The problem: Every entry, exactly as given, must be retyped.

── Data for analysis

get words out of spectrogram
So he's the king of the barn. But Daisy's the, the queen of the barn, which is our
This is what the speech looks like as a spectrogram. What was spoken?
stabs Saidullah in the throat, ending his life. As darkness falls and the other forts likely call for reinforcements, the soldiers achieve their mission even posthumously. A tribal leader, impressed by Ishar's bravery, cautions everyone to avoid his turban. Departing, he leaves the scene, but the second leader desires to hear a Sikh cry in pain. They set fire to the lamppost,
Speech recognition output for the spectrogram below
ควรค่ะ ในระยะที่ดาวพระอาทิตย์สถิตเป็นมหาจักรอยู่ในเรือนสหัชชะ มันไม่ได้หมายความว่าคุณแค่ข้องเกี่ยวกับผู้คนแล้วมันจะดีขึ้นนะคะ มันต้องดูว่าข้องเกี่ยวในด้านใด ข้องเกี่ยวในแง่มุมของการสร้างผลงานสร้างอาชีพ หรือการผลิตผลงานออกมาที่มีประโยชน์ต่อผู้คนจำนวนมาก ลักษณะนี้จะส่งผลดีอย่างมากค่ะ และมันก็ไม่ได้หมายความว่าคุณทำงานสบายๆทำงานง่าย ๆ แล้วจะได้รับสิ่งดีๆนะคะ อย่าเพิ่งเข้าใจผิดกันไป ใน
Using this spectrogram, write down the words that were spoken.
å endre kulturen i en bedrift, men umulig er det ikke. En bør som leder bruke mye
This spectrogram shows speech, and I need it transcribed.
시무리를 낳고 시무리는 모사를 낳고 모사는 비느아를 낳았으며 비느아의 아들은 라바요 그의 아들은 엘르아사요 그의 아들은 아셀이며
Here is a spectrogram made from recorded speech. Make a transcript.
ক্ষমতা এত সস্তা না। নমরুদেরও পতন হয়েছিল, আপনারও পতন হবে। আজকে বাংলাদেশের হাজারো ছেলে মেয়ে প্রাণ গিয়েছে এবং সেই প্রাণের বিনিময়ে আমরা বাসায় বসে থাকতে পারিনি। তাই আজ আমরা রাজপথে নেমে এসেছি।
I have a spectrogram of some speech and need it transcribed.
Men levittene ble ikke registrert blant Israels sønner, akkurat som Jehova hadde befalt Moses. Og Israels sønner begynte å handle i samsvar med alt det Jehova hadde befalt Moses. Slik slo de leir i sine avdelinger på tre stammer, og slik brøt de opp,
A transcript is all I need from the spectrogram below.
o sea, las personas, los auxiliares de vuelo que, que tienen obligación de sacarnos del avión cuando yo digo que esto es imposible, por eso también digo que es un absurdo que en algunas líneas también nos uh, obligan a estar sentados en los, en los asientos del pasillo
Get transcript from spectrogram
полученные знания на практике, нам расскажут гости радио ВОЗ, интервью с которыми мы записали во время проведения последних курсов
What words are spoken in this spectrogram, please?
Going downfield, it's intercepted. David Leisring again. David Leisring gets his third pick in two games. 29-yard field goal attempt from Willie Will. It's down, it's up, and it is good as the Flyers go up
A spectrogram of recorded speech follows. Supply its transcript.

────

Result:
get words out of spectrogram
So he's the king of the barn. But Daisy's the, the queen of the barn, which is our
This is what the speech looks like as a spectrogram. What was spoken?
stabs Saidullah in the throat, ending his life. As darkness falls and the other forts likely call for reinforcements, the soldiers achieve their mission even posthumously. A tribal leader, impressed by Ishar's bravery, cautions everyone to avoid his turban. Departing, he leaves the scene, but the second leader desires to hear a Sikh cry in pain. They set fire to the lamppost,
Speech recognition output for the spectrogram below
ควรค่ะ ในระยะที่ดาวพระอาทิตย์สถิตเป็นมหาจักรอยู่ในเรือนสหัชชะ มันไม่ได้หมายความว่าคุณแค่ข้องเกี่ยวกับผู้คนแล้วมันจะดีขึ้นนะคะ มันต้องดูว่าข้องเกี่ยวในด้านใด ข้องเกี่ยวในแง่มุมของการสร้างผลงานสร้างอาชีพ หรือการผลิตผลงานออกมาที่มีประโยชน์ต่อผู้คนจำนวนมาก ลักษณะนี้จะส่งผลดีอย่างมากค่ะ และมันก็ไม่ได้หมายความว่าคุณทำงานสบายๆทำงานง่าย ๆ แล้วจะได้รับสิ่งดีๆนะคะ อย่าเพิ่งเข้าใจผิดกันไป ใน
Using this spectrogram, write down the words that were spoken.
å endre kulturen i en bedrift, men umulig er det ikke. En bør som leder bruke mye
This spectrogram shows speech, and I need it transcribed.
시무리를 낳고 시무리는 모사를 낳고 모사는 비느아를 낳았으며 비느아의 아들은 라바요 그의 아들은 엘르아사요 그의 아들은 아셀이며
Here is a spectrogram made from recorded speech. Make a transcript.
ক্ষমতা এত সস্তা না। নমরুদেরও পতন হয়েছিল, আপনারও পতন হবে। আজকে বাংলাদেশের হাজারো ছেলে মেয়ে প্রাণ গিয়েছে এবং সেই প্রাণের বিনিময়ে আমরা বাসায় বসে থাকতে পারিনি। তাই আজ আমরা রাজপথে নেমে এসেছি।
I have a spectrogram of some speech and need it transcribed.
Men levittene ble ikke registrert blant Israels sønner, akkurat som Jehova hadde befalt Moses. Og Israels sønner begynte å handle i samsvar med alt det Jehova hadde befalt Moses. Slik slo de leir i sine avdelinger på tre stammer, og slik brøt de opp,
A transcript is all I need from the spectrogram below.
o sea, las personas, los auxiliares de vuelo que, que tienen obligación de sacarnos del avión cuando yo digo que esto es imposible, por eso también digo que es un absurdo que en algunas líneas también nos uh, obligan a estar sentados en los, en los asientos del pasillo
Get transcript from spectrogram
полученные знания на практике, нам расскажут гости радио ВОЗ, интервью с которыми мы записали во время проведения последних курсов
What words are spoken in this spectrogram, please?
Going downfield, it's intercepted. David Leisring again. David Leisring gets his third pick in two games. 29-yard field goal attempt from Willie Will. It's down, it's up, and it is good as the Flyers go up
A spectrogram of recorded speech follows. Supply its transcript.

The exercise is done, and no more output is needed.